- _REQUIRED ACTION_:
Each entry should be restated word for word, with all pictures left out.

[Extracted data entries]
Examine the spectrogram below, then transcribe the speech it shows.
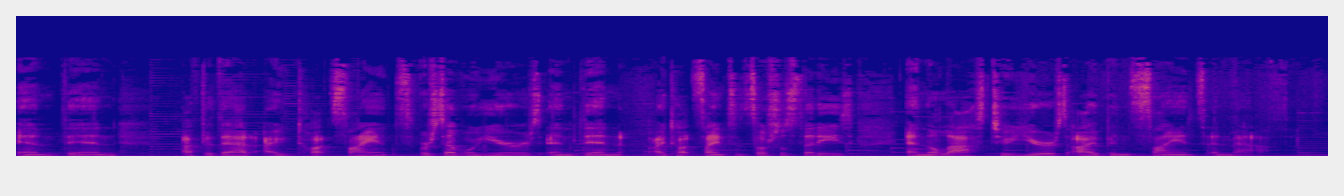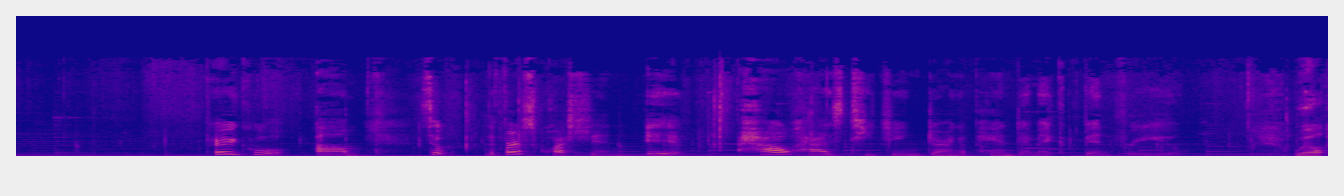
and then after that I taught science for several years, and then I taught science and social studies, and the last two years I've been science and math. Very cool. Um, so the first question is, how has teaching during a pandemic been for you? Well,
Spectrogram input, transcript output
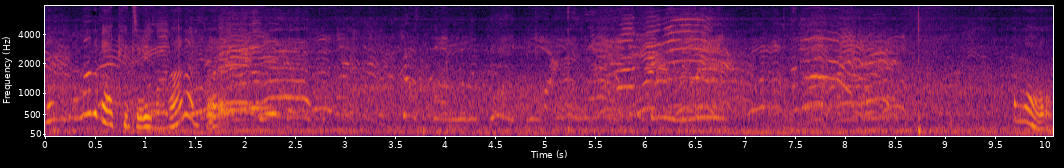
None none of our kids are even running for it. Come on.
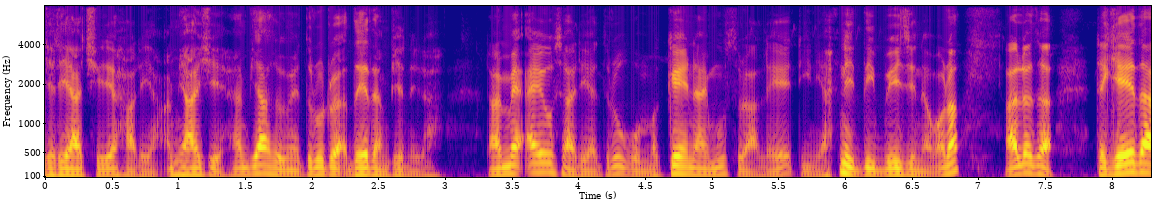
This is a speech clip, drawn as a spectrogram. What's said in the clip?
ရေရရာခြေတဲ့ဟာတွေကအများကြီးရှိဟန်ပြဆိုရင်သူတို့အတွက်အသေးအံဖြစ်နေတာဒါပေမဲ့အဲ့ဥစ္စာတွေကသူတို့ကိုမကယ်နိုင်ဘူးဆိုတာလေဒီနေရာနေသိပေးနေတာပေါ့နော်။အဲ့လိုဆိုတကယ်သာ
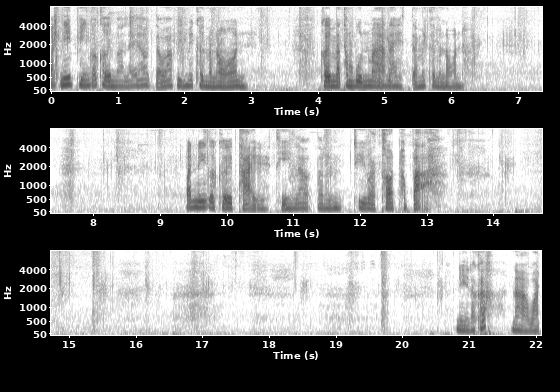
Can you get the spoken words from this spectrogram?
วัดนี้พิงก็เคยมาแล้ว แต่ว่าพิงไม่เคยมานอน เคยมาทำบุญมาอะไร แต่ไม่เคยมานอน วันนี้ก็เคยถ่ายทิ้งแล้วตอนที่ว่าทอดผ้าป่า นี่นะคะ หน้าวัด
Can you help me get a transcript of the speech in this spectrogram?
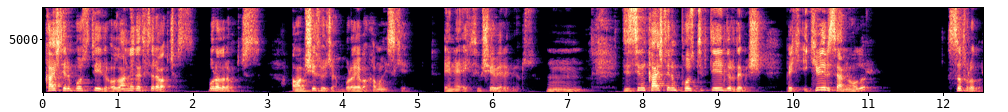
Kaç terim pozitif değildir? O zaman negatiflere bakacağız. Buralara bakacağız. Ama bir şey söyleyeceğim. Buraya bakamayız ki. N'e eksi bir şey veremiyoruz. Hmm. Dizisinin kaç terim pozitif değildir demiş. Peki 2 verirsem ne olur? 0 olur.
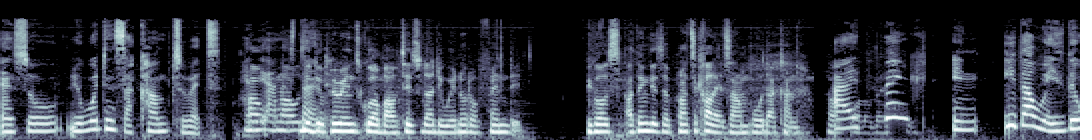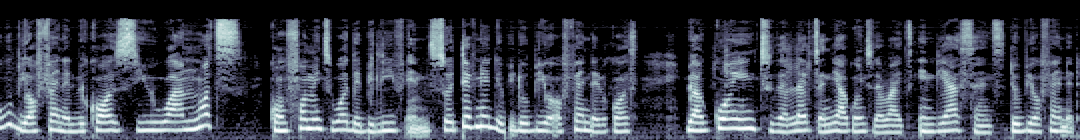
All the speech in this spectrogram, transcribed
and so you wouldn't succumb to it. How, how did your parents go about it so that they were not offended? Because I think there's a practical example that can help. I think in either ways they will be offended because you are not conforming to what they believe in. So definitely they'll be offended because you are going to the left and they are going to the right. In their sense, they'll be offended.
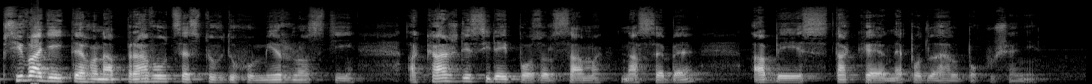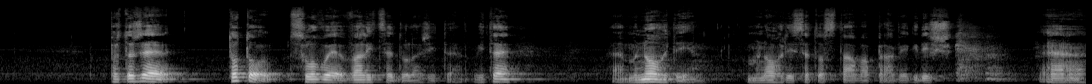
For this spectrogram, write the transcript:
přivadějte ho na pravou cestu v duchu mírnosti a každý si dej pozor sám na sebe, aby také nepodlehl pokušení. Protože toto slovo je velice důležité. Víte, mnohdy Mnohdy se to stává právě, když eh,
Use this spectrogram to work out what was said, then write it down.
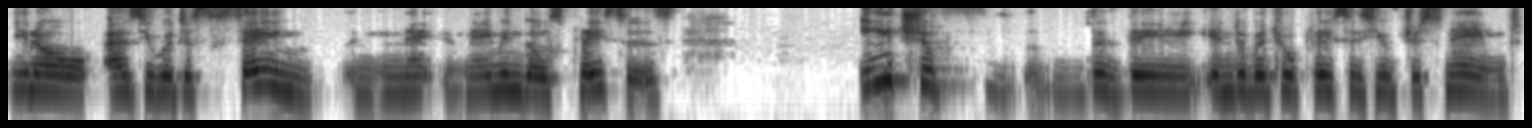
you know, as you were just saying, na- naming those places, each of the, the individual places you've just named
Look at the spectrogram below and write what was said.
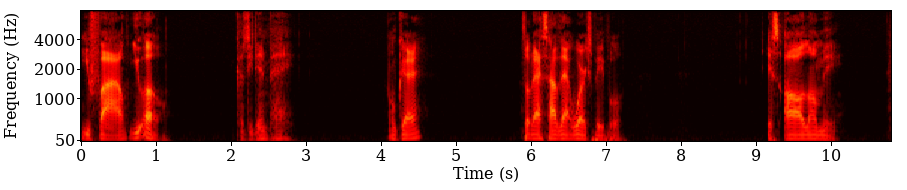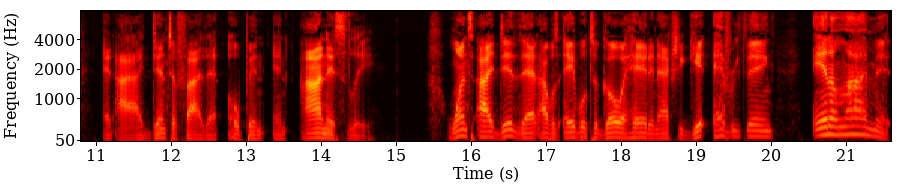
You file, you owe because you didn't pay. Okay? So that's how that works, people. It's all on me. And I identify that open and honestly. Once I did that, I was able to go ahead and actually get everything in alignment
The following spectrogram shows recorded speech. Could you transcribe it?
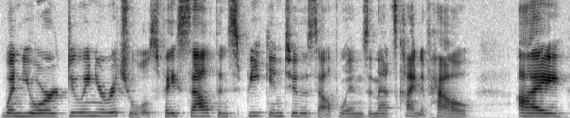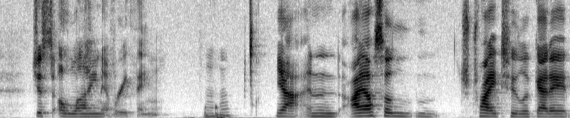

- _YOUR SOLUTION_:
Examine the spectrogram below, then transcribe the speech it shows.
and then after that I taught science for several years, and then I taught science and social studies, and the last two years I've been science and math. Very cool. Um, so the first question is, how has teaching during a pandemic been for you? Well,
Spectrogram input, transcript output
None none of our kids are even running for it. Come on.
This is a speech clip, drawn as a spectrogram. What's said in the clip?
ရေရရာခြေတဲ့ဟာတွေကအများကြီးရှိဟန်ပြဆိုရင်သူတို့အတွက်အသေးအံဖြစ်နေတာဒါပေမဲ့အဲ့ဥစ္စာတွေကသူတို့ကိုမကယ်နိုင်ဘူးဆိုတာလေဒီနေရာနေသိပေးနေတာပေါ့နော်။အဲ့လိုဆိုတကယ်သာ
Can you get the spoken words from this spectrogram?
วัดนี้พิงก็เคยมาแล้ว แต่ว่าพิงไม่เคยมานอน เคยมาทำบุญมาอะไร แต่ไม่เคยมานอน วันนี้ก็เคยถ่ายทิ้งแล้วตอนที่ว่าทอดผ้าป่า นี่นะคะ หน้าวัด
Can you help me get a transcript of the speech in this spectrogram?
Kaç terim pozitif değildir? O zaman negatiflere bakacağız. Buralara bakacağız. Ama bir şey söyleyeceğim. Buraya bakamayız ki. N'e eksi bir şey veremiyoruz. Hmm. Dizisinin kaç terim pozitif değildir demiş. Peki 2 verirsem ne olur? 0 olur.
All the speech in this spectrogram, transcribed
and so you wouldn't succumb to it. How, how did your parents go about it so that they were not offended? Because I think there's a practical example that can help. I think in either ways they will be offended because you are not conforming to what they believe in. So definitely they'll be offended because you are going to the left and they are going to the right. In their sense, they'll be offended.
For this spectrogram, write the transcript:
přivadějte ho na pravou cestu v duchu mírnosti a každý si dej pozor sám na sebe, aby také nepodlehl pokušení. Protože toto slovo je velice důležité. Víte, mnohdy Mnohdy se to stává právě, když eh,
Use this spectrogram to work out what was said, then write it down.
you know, as you were just saying, na- naming those places, each of the, the individual places you've just named
Look at the spectrogram below and write what was said.
You file, you owe because you didn't pay. Okay? So that's how that works, people. It's all on me. And I identify that open and honestly. Once I did that, I was able to go ahead and actually get everything in alignment
The following spectrogram shows recorded speech. Could you transcribe it?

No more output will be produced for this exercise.